But innovation is a universal language — the push and search for the better, the new, is a business reality around the world — and the timing is now for data-driven automation of massive industrial operations. …
China is a bit of a black box when it comes to entering as a foreign business, and as a founder and investor I’ve seen a couple companies — specifically startups — get messed with.
In China, no one messes with Legend.
It’s only logical to choose manufacturing as our first industry-focused Assessing China program. China is well known as the global center for large-scale manufacturing, and its growing investment and adoption of IoT and AI technologies positions China not as testing ground but early adopter of (I suppose we’re calling) Industry 4.0.
First, a little about Legend.
Legend Holdings is one of China’s largest and most respected conglomerates. Famous for owning the controlling stake in Lenovo, Legend is an industrial leader in China owning 40+ companies in several industries including agriculture, healthcare, manufacturing, and financial services. …
Artificial intelligence — as a technology, not a concept — is entering its design phase.
In a past life, I had the opportunity to learn an important lesson about design thinking when I was founder of Stower Energy. Equity makes magic sometimes, and in the instance of Martin Schnitzer it got me several months working elbow to elbow with him in a small studio in the Excelsior district of San Francisco for our startup. …
Today’s automation tools are boring.
It doesn’t matter what the application is — playing Go, picking fruit, stacking boxes, annotating dogs on a highway — the state of the art in artificial intelligence is a bit dull and Siri’s jokes suck.
As it should be! It’s taken us a long time and technological innovation to get to deep neural nets that tell us what exactly we’re holding in our hand and a machine to respond as best as it can to our clumsy, wayward Q&A’s:
“Hey Siri, play me some EDM.”

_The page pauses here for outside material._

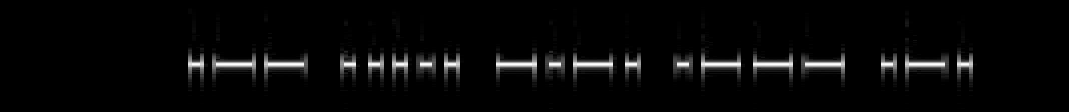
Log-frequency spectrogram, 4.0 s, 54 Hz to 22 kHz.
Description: Morse code, heard as a keyed tone, about 25 wpm, 700 Hz. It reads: W5CJR
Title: USA Call Signs - 5 Characters - Repeated 3x - 25wpm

“You got it!”
“Google — what’s the weather?”
“In San Francisco it is 68 degrees and foggy. Again. Like yesterday. Like…
The battle between temptation and self-regulation begins.
A couple weeks back I was talking about YC, demo days, and how it made us think through our beliefs at Comet Labs. I also brought up the concept of SoftBank’s Vision Fund as a Black Hole. It got my mind whizzing a bit and going off on too many tangents, all hypothetical with little basis on quantum anything. At the end of the day, the Vision Fund is having an impact on early-stage investing and we need to understand it.
Now, I’ve re-written this damn thing three times and ultimately landed here as a simple letter to you, the founders of early stage startups, and perhaps my future self when/if I scamper back into that odd existence of the startup damned. …
Stefan Groschupf and the SalesHero team make difficult things look easy.
Exhibit A — Lots of people in San Francisco ride their bikes to work every day (myself included - watch yourself, MUNI drivers). Ben, the head of product at SalesHero, rides his bike to the office too. From Sausalito. Every day. No ferry.
Exhibit B — Stefan, SalesHero’s founder, was one of the original architects of Hadoop, and grew his previous startup, Datameer, from a concept into a data analytics powerhouse, raising over $100M in venture capital. Easy, no?
Whilst toiling on Datameer, Stefan stumbled on the serious need to improve his sales team’s workflow and efficiency for his company to survive. Selling new things is already tough. But for Datameer, selling visualizations is an art form. It was difficult on at the best of times, and a mean brick wall at others. …
I like Y Combinator, a lot. In fact, I’m kind of jealous of Y Combinator. They have an amazing team, breathtaking network, $700M — $1B+ fund (depending on who you talk to), and the top founders from infinity and beyond banging down their doors to become part of that world.
I’ve also gotten to know some YC founders — excellent humans all. I’m even on record (well, at least a mental record) of talking my way into an epic fail with Justin Kan, a partner at YC. It’s a long story that he probably doesn’t remember, goes something like this: